Our guide, Gretel, showed us churches, architecture, and shops along the way. We stopped at the Museo del Chocolate for some tasty little bites and visited an old-style apothecary.

Another square is the Plaza Vieja (Old Square), and you can see why this is a lot of people's favorite squares. It used to be a central market for Havana and now hosts some lovely hotels, museums, and even a brewery!

From there, we walked over to the cathedral for more history, strolled by La Bodeguita del Medio, and headed to lunch. We were a little early, so we visited an art shop at the end of the alley, Taller Experimental de Gráfica de La Habana. In the workshop, artists use old-style printing presses to produce screen prints and other beautiful art pieces. I loved it!

We had our first ropa vieja (shredded beef) and picadillo (ground beef and olive stew) at Doña Eutimia, a delicious little restaurant. We hadn't walked that much around Habana Vieja - it's pretty small - but we still feel like we earned it.

After lunch, we got a tour around Havana in a classic car - a 1953 Chevrolet Bel Air in metallic lavender.
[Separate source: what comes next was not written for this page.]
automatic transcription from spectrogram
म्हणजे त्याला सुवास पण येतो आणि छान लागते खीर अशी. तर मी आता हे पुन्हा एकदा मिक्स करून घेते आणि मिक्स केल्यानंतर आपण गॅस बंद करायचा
This is the thing that Dave had really been looking forward to. 

You can tell that these cars are kept up with a lot of love and ingenuity, but you wonder how much longer the island can keep so many of them running for tourists like us.
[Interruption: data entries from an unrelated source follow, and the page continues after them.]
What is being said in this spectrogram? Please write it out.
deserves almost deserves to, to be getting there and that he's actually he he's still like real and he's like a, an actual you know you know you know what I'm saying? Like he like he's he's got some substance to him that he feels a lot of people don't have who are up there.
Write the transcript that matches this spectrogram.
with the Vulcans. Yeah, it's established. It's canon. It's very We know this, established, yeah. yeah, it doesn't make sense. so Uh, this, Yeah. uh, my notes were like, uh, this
The tour was wonderful - we drove through a lot of neighborhoods in Havana, the Malecón (Havana's version of Lake Shore Drive in Chicago), and stopped at Morro fortress for some views of the city.
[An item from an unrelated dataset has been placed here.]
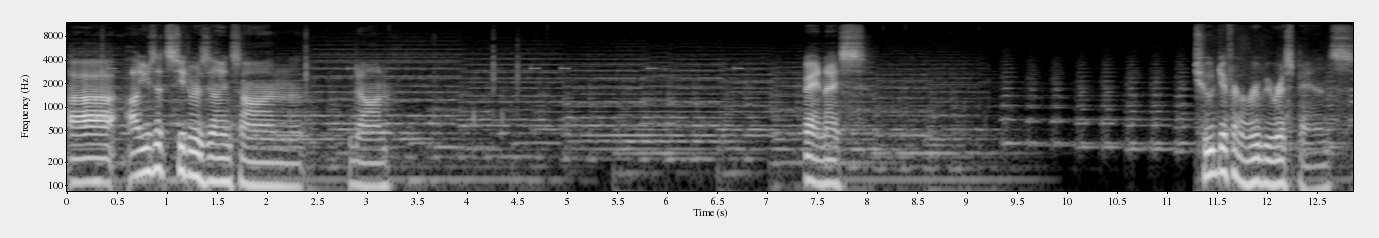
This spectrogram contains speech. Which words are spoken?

I was very alarmed at this point that I hadn't put on enough sun screen, but it turned out I got through the day OK. (But if you go to Havana, bring a hat and more sun screen than I did.)

The classic car driver dropped us off directly at Almacenes de San José on the Port of Havana, an open-air arts & crafts market. All of our guide books had strongly recommended a visit to this market, and you can see why. There's artwork, tourist tchotchkes, cigar accoutrements, and artisanal products. I bought some wonderful-smelling soap from a friend of our guide.

Right next door to the market is a brewery I had heard about from some beer travel blogs, Cervecería Antiguo Almacén de la Madera y Tabaco. The brewery is housed in an old tobacco warehouse on the port, and the outdoor porch allowed us to enjoy some beers outside and face the port.

I have to say, the beers were delicious. I had the clara (light), which was flavorful but perfect for a hot day. Dave had the negra (dark). We have had a fair-sized sampling of beers in Peru, Panama, Costa Rica, and now Cuba, and this was by far the best.

We went back to the hotel for a little rest, because I think we were operating on something like four hours of sleep from our early flight. We had dinner reservations at Tatagua, where we enjoyed more traditional Cuban food. They made these delicious little taro root fritters, and I had roasted pork. Dave tried a national Cuban beer, Bucanero Fuerte, which obviously didn't compare to the craft beers we'd had earlier in the day.

After dinner, our guide dropped us off at La Zorra y el Cuervo, a classic Cuban jazz club that now seems to be populated mostly by tourists, although the music was very good. We saw Zule Guerra & Blues de Habana, who were fantastic. Her dreamy, staccato singing paired very well with the very talented musicians in the group.

Apparently they are so awesome that they are playing at the Kennedy Center later this month! Now I feel especially lucky to have seen them live in Havana.

At the end of the night, we walked home and stopped at a park with WiFi - this is how most Cubans currently access the Internet. Everyone goes to the WiFi park with their smart phone, logs on with a prepaid card, does their business, and logs off. You can tell these parks apart because they are full of locals at 11:30 p.m. just sitting around on their phones. We posted some photos, I did my Duolingo lessons (I didn't want to break my streak!) and we headed back to our casa.

I thought I would be worried walking around the streets of Havana after hours, but it felt very safe. Maybe we just had a good experience, or maybe things have been cleaned up since our guide books were written, but I didn't feel a risk of mugging or pick-pocketing like I have in some places in Europe, or in Lima.

No comments: